On June 1, PBR Origin was held at ICC Sydney Theatre at Darling Harbour. PBR Origin is a battle between cowboys from NSW and Queensland in a state showdown.

Dr Culley was there for the animal's welfare.

"In case of an accident, injury, or if a bull breaks a leg," she said. Although, "the medics do more work than I do."

You couldn't get much closer to the action unless you were riding a bucking beast. "I sit right on the chutes. I have to be right at the gate to be accessible. I get covered in sand and cow shit," she said.

Veterinarian Catherine Culley with Jo Grove at the PBR in Sydney, June 1. Photo supplied.

Veterinarian Catherine Culley with Jo Grove at the PBR in Sydney, June 1. Photo supplied.

With no other livestock at the event other than bulls, Dr Culley's kit prepares her to tend to all sorts of injuries. It's also possible she may have to euthanise an animal.

"Mainly sedatives, euthanasia solution, bandages, syringes, a captive bolt in case I do have to euthanise," she said, explaining what was inside of her kit.

PBR estimates that a bull has a .004 per cent chance of sustaining a life-threatening injury at a PBR event and a bull will suffer a career-ending injury every 100 events or 5000 rides. These bulls will then be retired to a stud.

Since Dr Culley has vetted PBR there have been no critical injuries. She maintains the animals held in pens behind the scenes are not rattled by the what's happening outside of the holding yards.

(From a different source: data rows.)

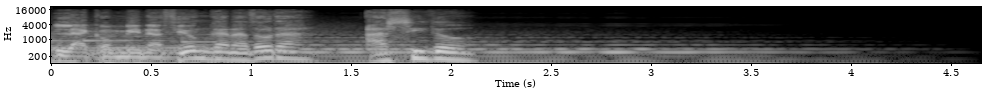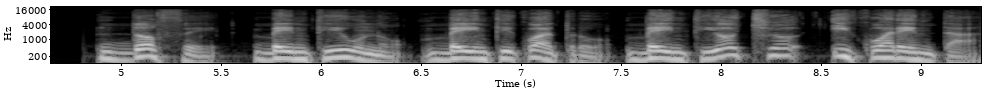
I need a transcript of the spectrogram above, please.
la combinación ganadora ha sido 12, 21, 24, 28 y 40.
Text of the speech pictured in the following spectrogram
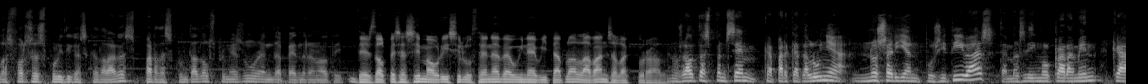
Les forces polítiques catalanes, per descomptat, els primers n'haurem de prendre nota. Des del PSC, Maurici Lucena veu inevitable l'avanç electoral. Nosaltres pensem que per Catalunya no serien positives. També els dic molt clarament que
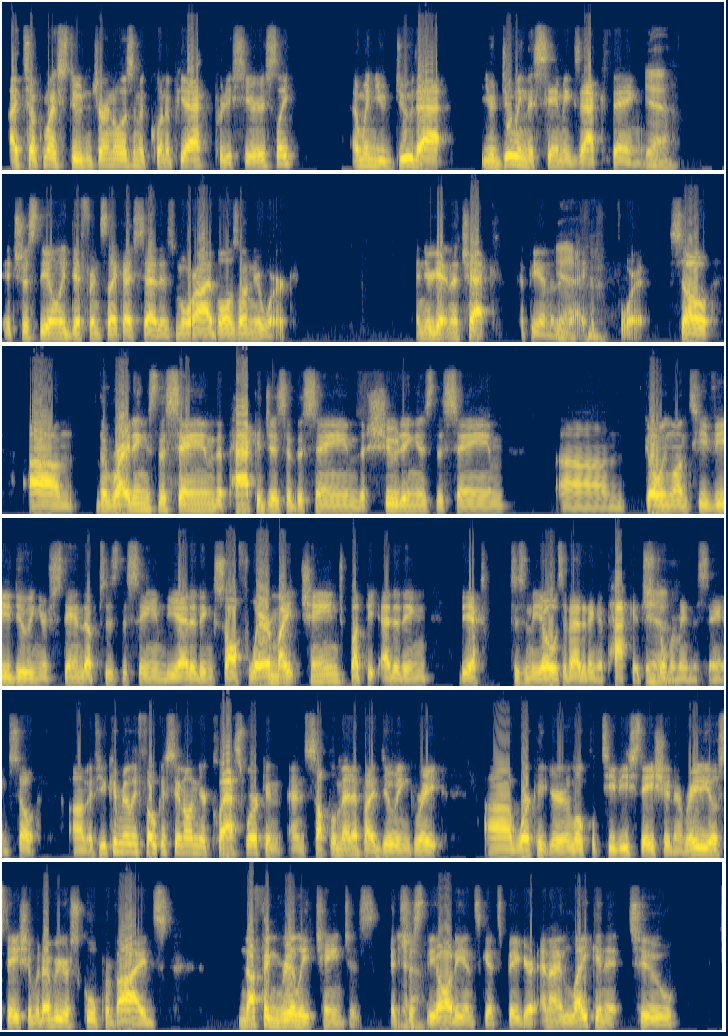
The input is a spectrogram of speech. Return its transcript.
I took my student journalism at Quinnipiac pretty seriously. And when you do that, you're doing the same exact thing. Yeah. It's just the only difference, like I said, is more eyeballs on your work and you're getting a check at the end of the yeah. day for it. So um, the writing's the same, the packages are the same, the shooting is the same. Um, going on TV, doing your stand ups is the same. The editing software might change, but the editing, the X's and the O's of editing a package yeah. still remain the same. So um, if you can really focus in on your classwork and, and supplement it by doing great uh, work at your local TV station or radio station, whatever your school provides, nothing really changes. It's yeah. just the audience gets bigger. And I liken it to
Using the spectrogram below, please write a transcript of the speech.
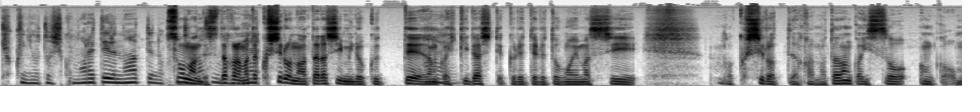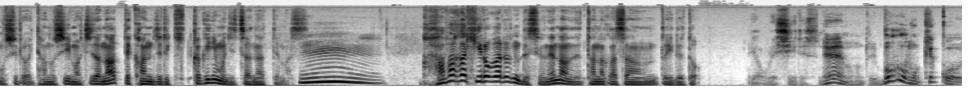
曲に落とし込まれてるなっていうのを感そうなんです。だからまた釧路の新しい魅力ってなんかはい引き出してくれてると思いますし、なんか釧路ってなんかまたなんか一層なんか面白い楽しい街だなって感じるきっかけにも実はなってます、うん。幅が広がるんですよねなので田中さんといると。いや嬉しいですね。本当に。僕も結構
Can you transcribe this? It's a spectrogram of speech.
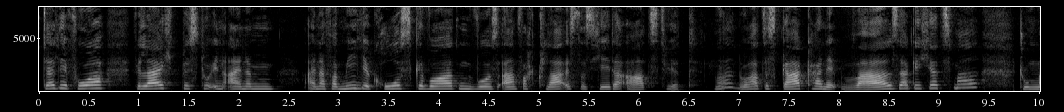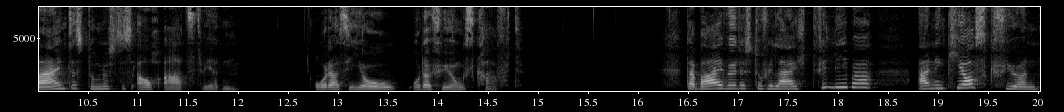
Stell dir vor, vielleicht bist du in einem, einer Familie groß geworden, wo es einfach klar ist, dass jeder Arzt wird. Ne? Du hattest gar keine Wahl, sag ich jetzt mal. Du meintest, du müsstest auch Arzt werden. Oder CEO oder Führungskraft. Dabei würdest du vielleicht viel lieber einen Kiosk führen,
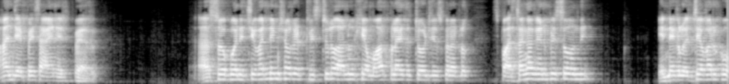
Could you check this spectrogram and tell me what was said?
అని చెప్పేసి ఆయన వెళ్ళిపోయారు. సో కొన్ని చివరి నిమిషంలో ట్విస్టులు అనూహ్య మార్పులు అయితే చోటు చేసుకున్నట్లు స్పష్టంగా కనిపిస్తూ ఉంది. ఎన్నికలు వచ్చే వరకు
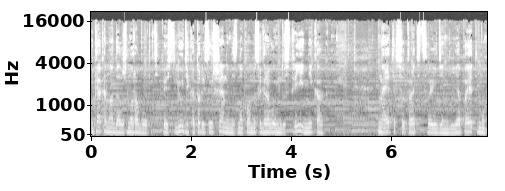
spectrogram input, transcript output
и как оно должно работать. То есть люди, которые совершенно не знакомы с игровой индустрией, никак на это все тратят свои деньги. Я поэтому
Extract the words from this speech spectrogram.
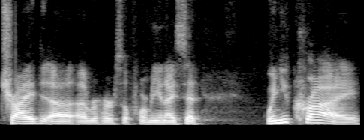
tried uh, a rehearsal for me and i said when you cry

At last week's competition, a bull had to be stood down because the tip of its horn was bleeding - considered a non-critical injury.

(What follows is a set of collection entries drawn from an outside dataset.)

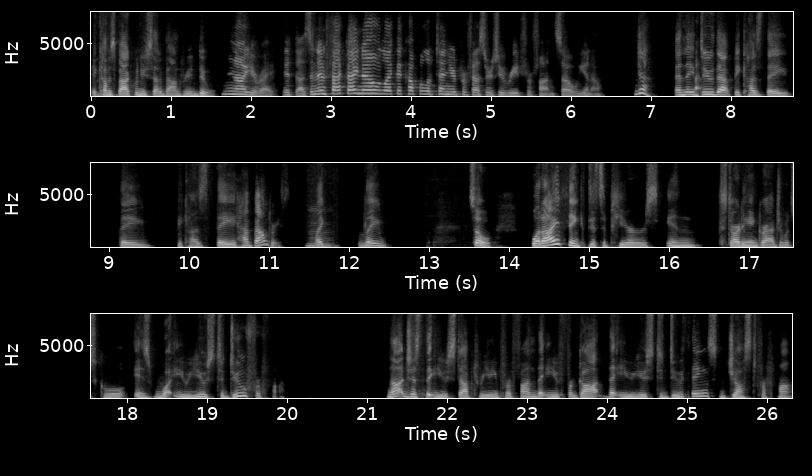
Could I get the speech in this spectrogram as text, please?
it comes back when you set a boundary and do it. No, you're right. It does. And in fact, I know like a couple of tenured professors who read for fun. So, you know. Yeah. And they do that because they they because they have boundaries. Mm-hmm. Like they So, what I think disappears in starting in graduate school is what you used to do for fun. Not just that you stopped reading for fun, that you forgot that you used to do things just for fun.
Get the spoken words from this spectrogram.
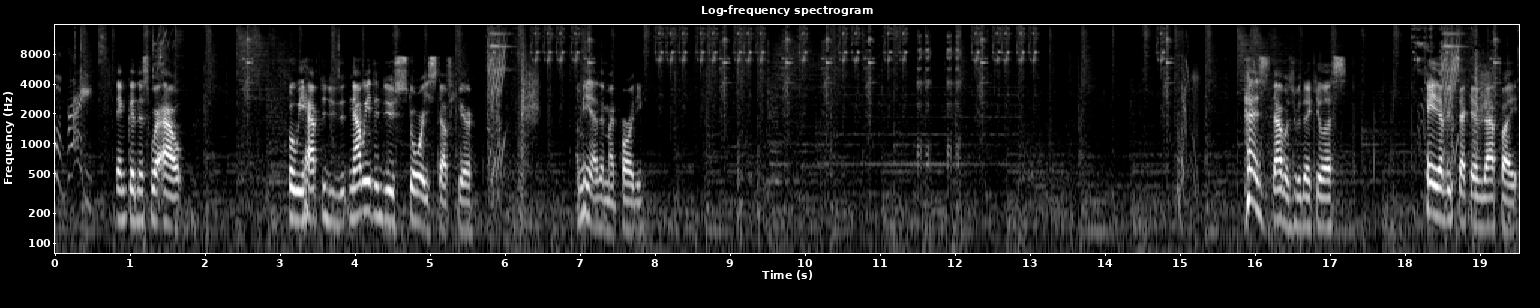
All right. Thank goodness we're out. But we have to do, now we have to do story stuff here. Let me add in my party. that was ridiculous. Hate every second of that fight.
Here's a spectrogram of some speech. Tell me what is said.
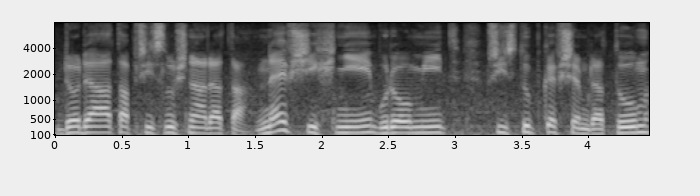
dodá ta příslušná data. Ne všichni budou mít přístup ke všem datům,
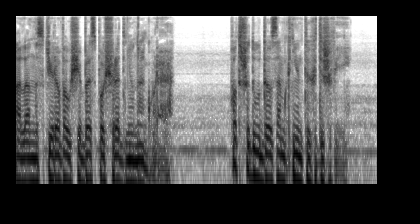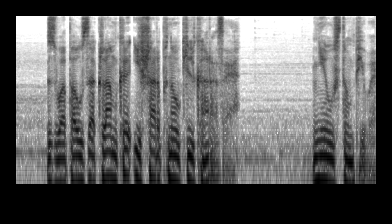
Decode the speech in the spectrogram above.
Alan skierował się bezpośrednio na górę. Podszedł do zamkniętych drzwi. Złapał za klamkę i szarpnął kilka razy. Nie ustąpiły.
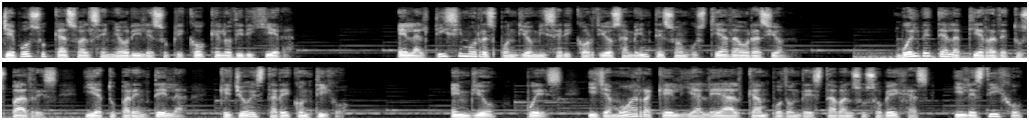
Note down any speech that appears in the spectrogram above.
Llevó su caso al Señor y le suplicó que lo dirigiera. El Altísimo respondió misericordiosamente su angustiada oración. Vuélvete a la tierra de tus padres y a tu parentela, que yo estaré contigo. Envió, pues, y llamó a Raquel y a Lea al campo donde estaban sus ovejas, y les dijo,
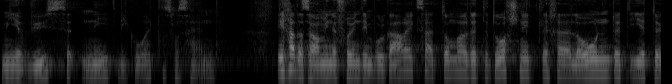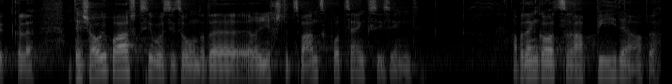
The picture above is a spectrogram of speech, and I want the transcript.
Wir wissen nicht, wie gut wir es haben. Ich habe das auch meinen Freunden in Bulgarien gesagt. Du mal dort den durchschnittlichen Lohn dort eintöckeln. Und der war auch überrascht, wo sie so unter den reichsten 20 Prozent sind. Aber dann geht es rapide ab.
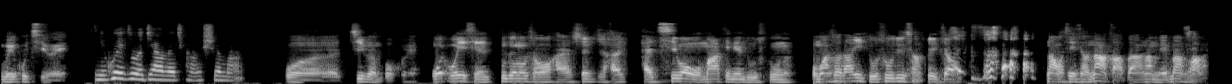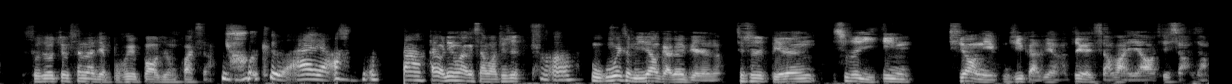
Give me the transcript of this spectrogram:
微乎其微。你会做这样的尝试吗？我基本不会，我我以前初中的时候还甚至还还期望我妈天天读书呢。我妈说她一读书就想睡觉，那我心想那咋办？那没办法了，所以说就现在就不会抱这种幻想。你好可爱呀！当然还有另外一个想法就是，我为什么一定要改变别人呢？就是别人是不是已经需要你你去改变了？这个想法也要去想一想。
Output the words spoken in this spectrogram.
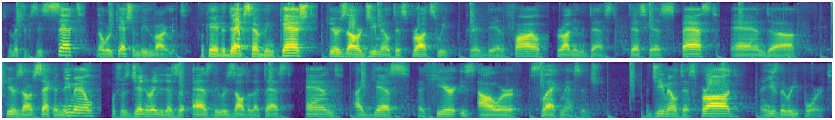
So the matrix is set. Now we're caching the environment. Okay, the deps have been cached. Here's our Gmail test prod suite. Create the end file, run in the test test has passed and uh, here's our second email which was generated as, a, as the result of that test. And I guess that here is our Slack message. The Gmail test prod and here's the report.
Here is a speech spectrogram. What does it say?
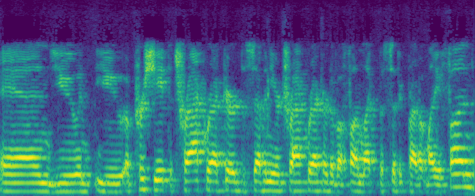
and you, you appreciate the track record, the seven year track record of a fund like Pacific Private Money Fund,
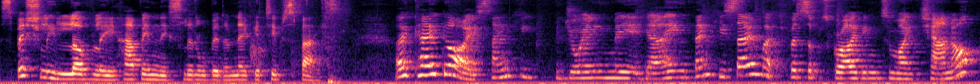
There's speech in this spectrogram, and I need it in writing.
Especially lovely having this little bit of negative space. Okay guys thank you for joining me again. Thank you so much for subscribing to my channel.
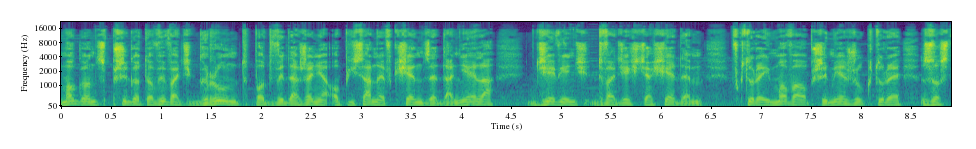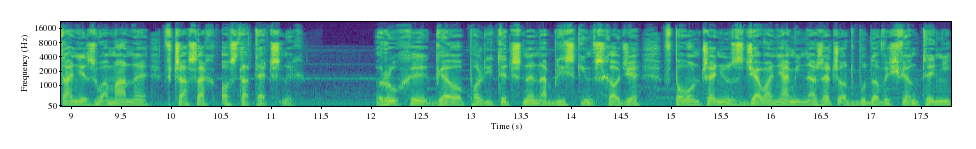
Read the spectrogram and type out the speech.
mogąc przygotowywać grunt pod wydarzenia opisane w księdze Daniela 9:27, w której mowa o przymierzu, które zostanie złamane w czasach ostatecznych. Ruchy geopolityczne na Bliskim Wschodzie w połączeniu z działaniami na rzecz odbudowy świątyni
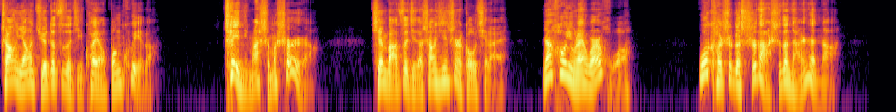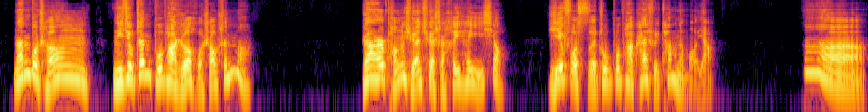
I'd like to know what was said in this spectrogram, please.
张扬觉得自己快要崩溃了。这你妈什么事儿啊？先把自己的伤心事勾起来，然后又来玩火。我可是个实打实的男人呐，难不成你就真不怕惹火烧身吗？然而彭璇却是嘿嘿一笑，一副死猪不怕开水烫的模样。啊，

Around five or six contractors own the stock and losing an animal from the competition is difficult, Dr Culley said.